In response to the diagnosis, she began drawing on a variety of stress reduction techniques. “After having so many stressors,” she said, “I started doing yoga, Pilates, and practiced mindfulness.”
Surgery and Healing
Stage 1 breast cancer is a frightening diagnosis, but it can be treated, and Wilson’s prognosis was good. Despite her delay in following up on her original doctor’s appointment, the tumor was still relatively small and had not spread to her lymph nodes by the time she prepared to have it treated. She had known from the start that, should it be necessary to stop the cancer from spreading, she would opt for a double mastectomy.
Wilson began a course of treatment that required two surgeries. First, she would get reconstructive surgery, and then a second surgery to introduce the breast implants. The process did not start well: During reconstructive surgery, which took place immediately after the Fitness International, Wilson had a serious allergic reaction to the muscle relaxer used in the surgery. A month later—and with appropriate precautions taken—the doctors tried again and deemed the surgery a success.
Her recovery from the first surgery went well. The doctors thought it would take her six months to come back, but her body did it in three. Even so, Wilson was out of work for four months.
She admitted that it became financially difficult. She was helped along by scholarships from her oncologist and a GoFundMe campaign started by fellow fitness pro Sally Williams, who had undergone a double mastectomy herself. Eventually, Wilson had to get food stamps, but only briefly.
After the second surgery this past September, everything seemed to be going smoothly, until she developed an infection.

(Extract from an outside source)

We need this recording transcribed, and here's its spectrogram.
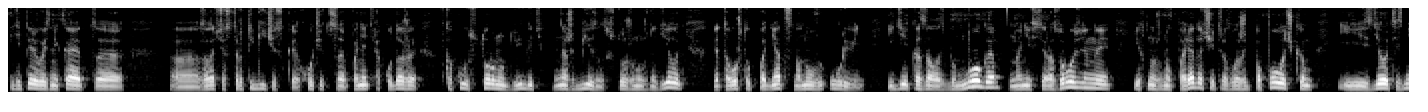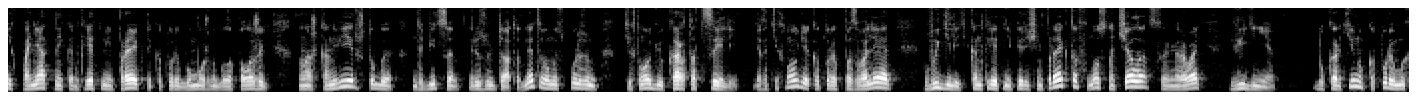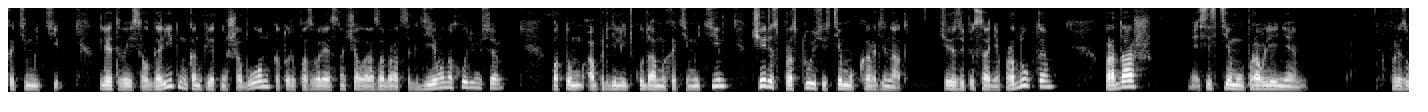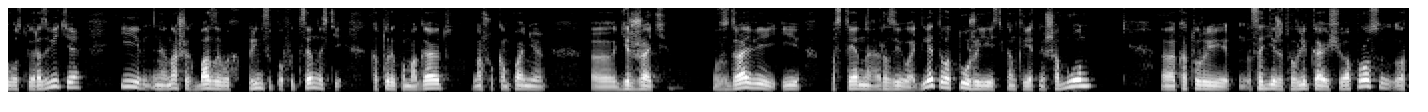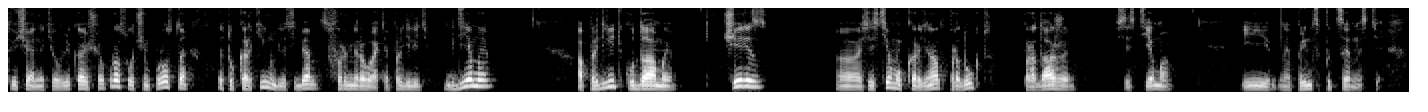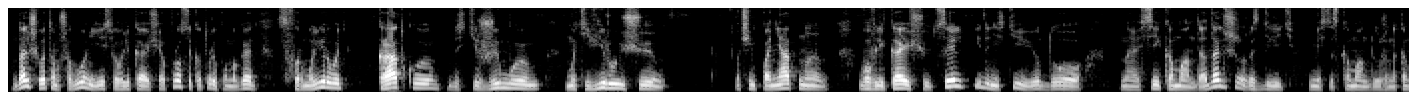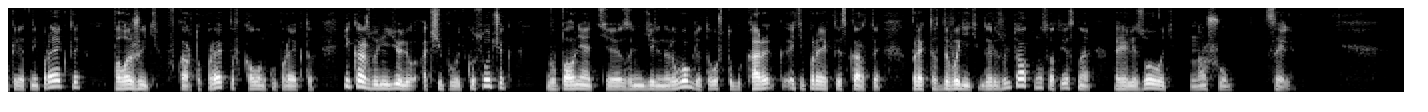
и теперь возникает э, Э, задача стратегическая. Хочется понять, а куда же, в какую сторону двигать наш бизнес, что же нужно делать для того, чтобы подняться на новый уровень. Идей, казалось бы, много, но они все разрозненные, их нужно упорядочить, разложить по полочкам и сделать из них понятные конкретные проекты, которые бы можно было положить на наш конвейер, чтобы добиться результата. Для этого мы используем технологию карта целей. Это технология, которая позволяет выделить конкретный перечень проектов, но сначала сформировать видение ту картину, к которой мы хотим идти. Для этого есть алгоритм, конкретный шаблон, который позволяет сначала разобраться, где мы находимся, потом определить, куда мы хотим идти, через простую систему координат. Через описание продукта, продаж, систему управления производства и развития и наших базовых принципов и ценностей, которые помогают нашу компанию э, держать в здравии и постоянно развивать. Для этого тоже есть конкретный шаблон, Э, который содержит вовлекающие вопросы, отвечая на эти вовлекающие вопросы, очень просто эту картину для себя сформировать, определить, где мы, определить, куда мы, через э, систему координат продукт, продажи, система и э, принципы ценности. Дальше в этом шаблоне есть вовлекающие вопросы, которые помогают сформулировать краткую, достижимую, мотивирующую, очень понятную, вовлекающую цель и донести ее до всей команды. А дальше разделить вместе с командой уже на конкретные проекты, положить в карту проектов, в колонку проектов и каждую неделю отчипывать кусочек, выполнять э, за недельный рывок для того, чтобы эти проекты из карты проектов доводить до результата, ну, соответственно, реализовывать нашу цель.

“Three days after my surgery I woke up at 3:30 in the morning and I was throwing up. I had a fever, chills, a headache, body aches, and pains,” she said.
Multiple doctor visits and a strong course of antibiotics later, Wilson was ready to begin her journey back to the fitness stage.
Returning to the Gym
In October, Wilson received the OK to start training again.
“I can do legs and abs, but I can’t lift more than 20 pounds over my head yet—and I can’t do any chest exercises,” she says. This will be her gym program for the rest of the year, at which point she plans to begin her contest training.
Wilson understands that preparing physically for a demanding fitness routine will take time, especially given her history of spine issues, which have been aggravated by her recent illness.
“First and foremost, I need to get my back strong,” she said. “My spine doctor prescribed a mix of physical therapy, active-release therapy, massage, and acupuncture. He’s all about getting me ready—safely—for the March 2019 competition date.”
A Fortunate, but Not Flawless, Journey
In hindsight, Wilson admits, she might have done things differently.
“If I could do it all again, I would have listened to my oncologist and gone to that second appointment,” she acknowledged, “and I would have researched ways to be treated when I didn’t have medical insurance. I would’ve told my friends and family, too, so they could’ve helped me—instead of keeping it a secret to spare them from hearing the c-word.”
It has been an exceptionally rough ride for Wilson, but if all goes well, she said, she’ll be up on the stage at the Fitness International in March 2019—and she’ll do it with a new version of her Phoenix Rising routine.
“When I start competing next year, I’m going to bring that routine back again, because this phoenix is definitely rising again,” she said.